So here are some loosely assembled thoughts I have had and observations I made over this Yuletide season, my friends.
I like Christmas. I’m an Atheist, but I still enjoy the celebration. (Stay your keyboards, all those who would explain that Christmas was originally a pagan festival that Christians appropriated. Fine. And while we’re at it, English was a very different language before the Norman Conquest. And Neanderthals were once more successful than Homo Sapiens. There’s even evidence to suggest they invented line dancing to while away the cold nights of the Ice Age.)
On the evening before Christmas Eve, I went up to the very unbusy Garden City, Booragoon, to buy a few things. I ran into several people I knew through my last job. One was a friend who was employed by the City of Perth to be one of the Santa Clauses to ride The Santa Train. Whether you were on The Joondalup line, the Armadale line or out at Mandurah; if you were on the train in the fortnight before Christmas, you could meet Santa.
My friend, the part-time Father Christmas, has two kids, the oldest, a son, is 11 and the youngest, a daughter, is 5. I asked how he had dealt with keeping his identity secret from her. He said in previous years that whenever the job was mentioned in front his daughter, the codename he and his wife would use was “Fat X”. Because there was simply too much Kris Kringling going on this year, with the suit having to be hung out frequently when it was cleaned, they decided to explain to their daughter that there are some people who have to dress up as Santa, as a job, during Christmas. “So you blew the whistle on yourself,” I said, “Did she get it?” “Not really,” he said.
I asked how he was received on the train. He said that he would shake hands with anyone–children or adults–and that some adults were very awkward about his being there and would refuse to make eye contact. One guy did shake his hand, but said, “This isn’t a hand, it’s a fist.” Weird!
On Christmas Eve, the plan was to have dinner with friends. One of my tasks was to supply some Christmas music, so over several days I previewed as many secular Yuletide beats as possible. The anomaly of my Godless world is that I love Christmas carols which are–unsurprisingly–mostly religious in nature. Your modern, non-religious Christmas songs all pretty much bite; seriously, White Christmas is terrible no matter who sings it (obviously I don’t mean you Nat King Cole, you could sing the instruction booklet from an Ikea bunk bed and make it swing). O Come All Ye Faithful is my favourite. When the Mormon Tabernacle Choir sings Carol of the Bells et al. it is awe-inspiring and gives one a glimpse at the Great Mystery. (Sounding a little Agnosticky here, I know).
But as I found out in my aforementioned former job, whenever I played one of my CDs of choirs singing carols, the response was overwhelmingly negative.
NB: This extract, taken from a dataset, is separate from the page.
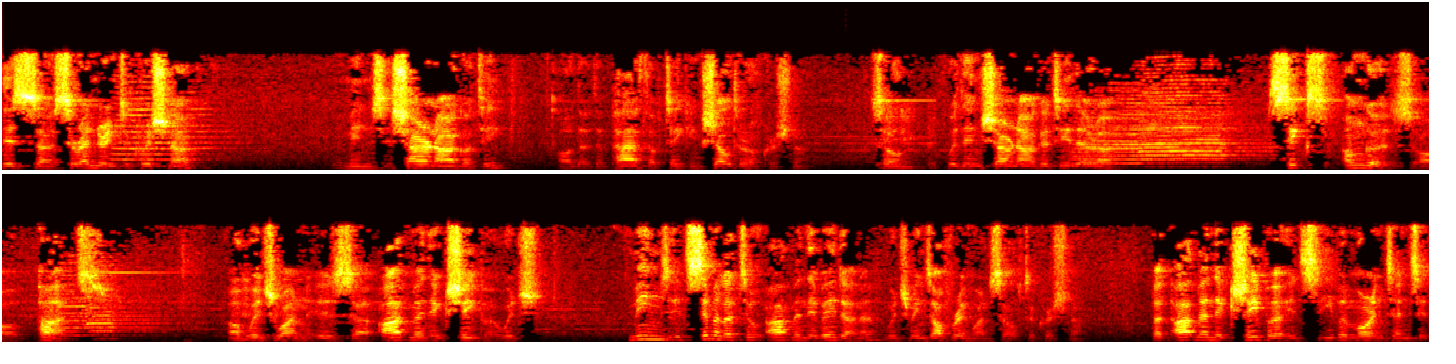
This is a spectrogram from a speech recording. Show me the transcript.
This uh, surrendering to Krishna means Sharanagati, or the, the path of taking shelter of Krishna. So within Sharanagati there are six angas or parts, of which one is uh, Atma Nikshepa, which means it's similar to Atma Nivedana, which means offering oneself to Krishna. But Atma Nikshepa, it's even more intense. It,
And yes, it was at Christmas. “Stop playing those damned carols” was a sentence uttered on more than one occasion. So I knew better than to dig up any of those. My selection was from the “better” Christmas songs (so the pervy I Saw Mommy Kissing Santa Claus was out) and the end result was a tuneful Christmas cake of tasteful jazz lite hits frosted with some lite rock standards. It was the kind of playlist one might hear in your better municipal waiting rooms.
A friend explained to me that this category of easy-listening Yule sounds is dominated by two people; Mariah Carey is the Queen of Christmas and Michael Bublé is the King. Mariah’s Merry Christmas album was recorded in 1994 and has sold 15 million copies. Just let that sink in. It’s the biggest selling Christmas album ever. A little known side effect of hearing her All I Want For Christmas Is You less than half a dozen times in 24 hours, is that you’ll play it over and over in your head hundreds of times for the next three days. Trust me on this.
Other random things I learnt in the last few days.
- You can build a Jenga Tower at least 35 rows high.
- There is such a thing as too much ham.
- WHO’S THE BOSS is a terrible, terrible show.
- When people aren’t at work, their Facebook posts get even weirder.
- There is no such thing as too many prawns.
- It’s worth buying bed linen at the Boxing Day sales.
- THREE DAYS OF THE CONDOR is a fine gloomy Christmas film
And speaking of films. During the day of the 24th, I channel-flicked and ended up on IT’S A WONDERFUL LIFE the 1946 Frank Capra classic. It was just as George Bailey (Jimmy Stewart) was going to college after putting it off to work in the family’s Building and Loan business. And despite having seen the film a dozen times and even owing a DVD copy, I watched it from there until the rousing end when George discovers because he has friends, he is the richest man in the town.
So I learnt that I still feel teary at the end of a corny old movie made 65 years ago and I’m okay with that.
Phil Jeng Kane